Like other towns listed in this article, Bomigo has a very dark open secret: There are no female goats in the town. The town is populated by male goats only, which are able to reproduce and give birth to other male goats. It is currently unclear if this is due to a spirit or god imposing this anomaly o the land, or if it is a curse. This phenomenon has given the town a very mysterious theme and atmosphere.
Over a century ago, due to territorial disputes over which of the two towns a portion of land should belong to, the people of Nkunya and Alavanyo, both in the Volta Region, got into a tribal war that has lasted for over 100 years and claimed so many lives. Despite numerous interventions by governmental bodies and several cultural institutions to curtail the dispute, the citizens of both towns start fighting again every now and again and that revives the war all over again.
This has made both towns and their environs a very scary and unsafe place to live, with citizens ever always fleeing to greener pastures. The government has on several occasions instituted curfews on the towns, which further restrict the activities of the citizens and makes their lives unbearable. Doctors, teachers and other public sector workers who are posted to the area often refuse to report to their posts or leave later on when the going gets too tough.
This circle is named after the first President of the Republic of Ghana – Dr. Kwame Nkrumah. It is a central point in Accra and life never stops here. Crime rate is on the high and it is presently facing a crisis involving drug gangs. Street crimes such as muggings and theft are also common, making this an undesirable destination for most people. And please, don’t travel alone at night and be careful when buying valuable items like phones from hawkers.
Seva is an Island located in the Keta Lagoon in the Volta Region of Ghana. This island is important as a bird watching site because it is a stop over point for many migratory birds. The town has many attractions such as the sandy beaches, general cleanliness and local story telling in Ewe.
However, the town also has a very mysterious and superstitious cultural background. According to popular folklore, the stones on the beach of Seva cannot be carried across the sea to the mainland. The gods of the island simply will not allow it. Trying to defy the gods and carrying stones across the sea will have unfortunate consequences on anyone carrying out the act.

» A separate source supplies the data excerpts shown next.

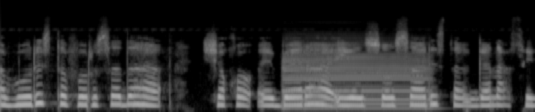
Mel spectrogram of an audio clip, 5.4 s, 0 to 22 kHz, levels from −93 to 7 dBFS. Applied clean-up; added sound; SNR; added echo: none; Wind instrument, woodwind instrument; 13 dB; none.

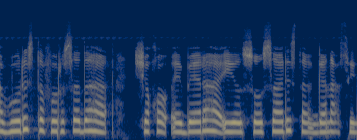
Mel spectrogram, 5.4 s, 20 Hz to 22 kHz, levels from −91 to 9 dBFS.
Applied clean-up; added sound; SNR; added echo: none; none; none; none.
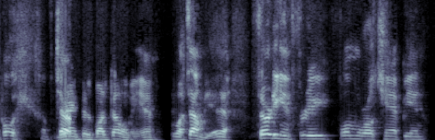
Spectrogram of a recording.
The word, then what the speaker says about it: Bartholomew: How do I pronounce his name, Paulie? Bartholomew, yeah. Bartholomew, yeah.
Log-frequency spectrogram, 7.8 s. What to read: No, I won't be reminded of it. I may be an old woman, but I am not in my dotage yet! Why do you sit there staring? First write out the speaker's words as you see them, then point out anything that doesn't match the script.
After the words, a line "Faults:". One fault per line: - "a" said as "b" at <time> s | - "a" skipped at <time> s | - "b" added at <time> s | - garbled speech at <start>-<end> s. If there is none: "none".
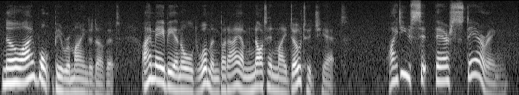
No, I won't be reminded of it. I may be an old woman, but I am not in my dotage yet! Why do you sit there staring?
Faults:
none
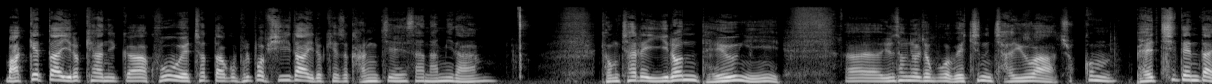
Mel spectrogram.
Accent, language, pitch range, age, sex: native, Korean, 155-225 Hz, 40-59, male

The Sefwi-Wiawso District is a district located in the Western Region of Ghana. Its capital is Wiawso, and It was elevated to the status of a municipal assembly in 2012. The town has been under constant media scrutiny due to the high levels of murder that take place there.

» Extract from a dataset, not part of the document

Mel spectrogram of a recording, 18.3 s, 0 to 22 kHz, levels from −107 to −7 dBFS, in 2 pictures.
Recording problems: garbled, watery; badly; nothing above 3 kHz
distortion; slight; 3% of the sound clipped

These killings are often done for spiritual reasons. People killing relatives for blood and money rituals isn’t unheard of in the town and new residents are often warned to be careful or stay away.

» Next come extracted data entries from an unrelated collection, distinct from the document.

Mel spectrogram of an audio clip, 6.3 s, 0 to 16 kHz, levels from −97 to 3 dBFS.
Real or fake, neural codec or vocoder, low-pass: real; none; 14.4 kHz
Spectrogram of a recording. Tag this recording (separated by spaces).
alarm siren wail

We won’t say much about Ashaiman, we’ll just give you a bit of friendly advice: If you ever find yourself in the Ashaiman area, be sure to lock your doors and keep your phones, purse and any other things you have on yourself safe.
The streets of Ashaiman are filled with the most ruthless and hardened criminals who will rob you the instant you let your guards down. Ashaiman is also home to some notorious gangsters and thugs known in pidgin english as “Kwashey boys”. These kwashey boys may not even bother trying to rob you in secret, they’ll just pull up on you with a gun and ask you to hand over your possessions. If you think you can outrun a bullet, go ahead and attempt an escape.
In second position of our list of most scariest towns in Ghana is the notorious town of Nima. As one of the many “Zongos” in Ghana, Nima is infamous for being riddled with crime, violence and thug culture. In fact, some of the most popular lyrics about the town can be found in a song titled “A Nima Mi Seh” by Shatta Wale, a popular Ghanaian dancehall artist.
In the now iconic song, Shatta sings about how life in the ghetto is ….. “You could find me inna di barracks.
Alkayeeda youth control di shattas” which translates to “You could find me in the barracks, where alkayeeda youth control the streets”. That line alone should tell you everything you need to know about Nima.
There are definitely peaceful and non-violent people living in Nima and its environs, but the bad fruits give the whole town a bad name.
If you have any friends who hail from the Volta Region, then chances are, you have definitely heard of Nogokpo. Your friend(s) may even joke about sending you to Nogokpo when you wrong them.
Nogokpo is a small village located in the Ketu-South Municipal of the Volta Region of Ghana along the Trans–West African Coastal Highway. It is noted for its traditional and spiritual shrine. It has a shrine – Nogokpo Shrine – built during a misunderstanding between some people at Agbozume in the very olden days, in the early 1900s. The story goes that the spirit asked to be moved elsewhere for peace to prevail. The name Nogokpo means “stay in peace” and interestingly enough, Nogokpo is a very peaceful town.
Rumor has it that the town is situated on a very powerful shrine, that protects and defends its citizens. The Nogokpo shrine also takes care of spiritual relating stuff, encompassing everything from recovering lost items to health issues, travelling issues and any other issues that disturb mankind. Popular folklore has it that the peace experienced in the town results from the fear of citizens that they will be punished by the shrine should they commit crimes. Consequently, theft, murder, armed robbery and other crimes found elsewhere are practically non-existent in Nogokpo.